“Shoo, Mr. Kitty.” She pushed him off her lap. He jumped up onto the desk and started licking himself. “Don’t do that, Mister.”

“Tillie!” her dad called again. “Do I need to come in there?”

Tillie looked at the screen. The picture her dad had been looking at was on top now. She gasped at the sight of it. She stared in shock at the faces of pain and anguish on the children, at the blood on the floor and the machinery and their clothes—which had clearly been retouched to look black instead of red—at the mold on the walls and the youth in their eyes, caught just as it disappeared.

Her dad walked in and said, “Tillie, what are you doing?”

“I was just trying to look up information about the scene with Russ today,” she said. “But I accidentally found this. Why were you looking at historical photos of factory accidents?”

“Historical photos?” Her dad looked at the screen, frowning. “Oh, dear,” he said, shaking his head. “You should not have seen that. It’s against policy. You should not have seen that.”

“Against policy?” Tillie frowned.

“Yes,” her dad said. “You shouldn’t be looking at it. It’s a photo of an accident that happened this morning. We lost three cleaner bots. You see, I told you it’s not all numbers with me.”

“Three cleaner bots, dad?” Tillie scoffed.

“Yes, dear,” her dad said, pointing at the screen. “Right there. You’re looking at it.”

“Dad,” she said. “Those aren’t robots.”

“Sure they are, honey. What else would they be? Humans that bleed oil? Ha ha ha!”

“Look at their faces, dad. Why would they look so terrified if they were robots?”

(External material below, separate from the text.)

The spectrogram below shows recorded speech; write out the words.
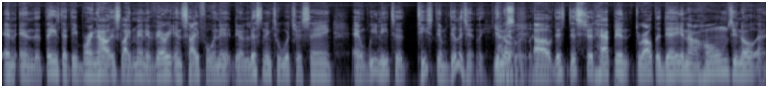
and and the things that they bring out, it's like man, they're very insightful and they they're listening to what you're saying, and we need to teach them diligently. You Absolutely. know, uh, this this should happen throughout the day in our homes. You know, Uh,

He squinted at the screen. “I don’t know,” he said. “My eyes are going again. The hazards of work, you know. I didn’t notice. But those robots are getting more and more realistic every day. Who am I to ask why they design them the way they do?”

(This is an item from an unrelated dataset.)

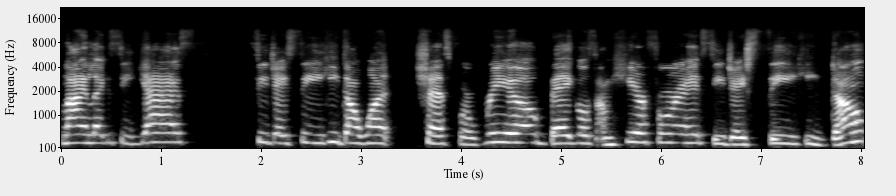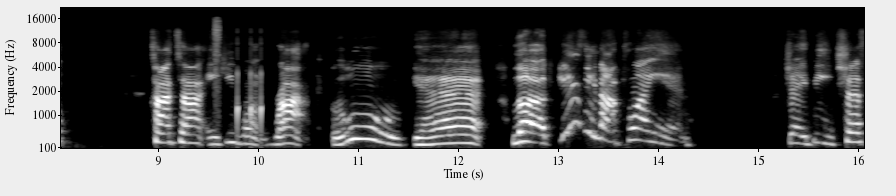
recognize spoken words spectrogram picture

“But, dad—”

“No more buts,” her dad said. “It’s almost time for dinner, and I have some people coming over who I’d like you to meet. They’ll tell you all about lobbying, dear. Now come on.”

He left, but Tillie stayed seated and pet Mr. Kitty. “Those aren’t robots, Mr. Kitty,” she said. “And I’m going to get to the bottom of this.”

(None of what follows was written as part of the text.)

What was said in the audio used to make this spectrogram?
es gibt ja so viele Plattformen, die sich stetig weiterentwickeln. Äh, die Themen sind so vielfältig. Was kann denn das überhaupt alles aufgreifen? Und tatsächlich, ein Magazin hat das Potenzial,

Mr. Kitty purred in response.

#       #       #

< III. Russ             [Table of Contents]             V. Ellie >

Thanks again for following along. I hope you enjoyed reading today’s chapter as much as I did writing it. Stay tuned next week for chapter 5 and, if you can’t wait, you can get a print or eBook version on Amazon through here.

Have a great weekend.

Mr. Kitty

Mr. Kitty is the POV character from Outland 4. His best friend, Tillie Manager, used to live in the same house as him but now it’s just Mr. Kitty and Tillie’s dad, the most boring human Mr. Kitty knows–he spends all his time working behind the computer or watching football on the TV. But Tillie should be visiting for Christmas break soon and Mr. Kitty will be anything but bored when she does.

Here’s Mr. Kitty after rubbing his face on the sink, asking for a drink.:

Mr. Kitty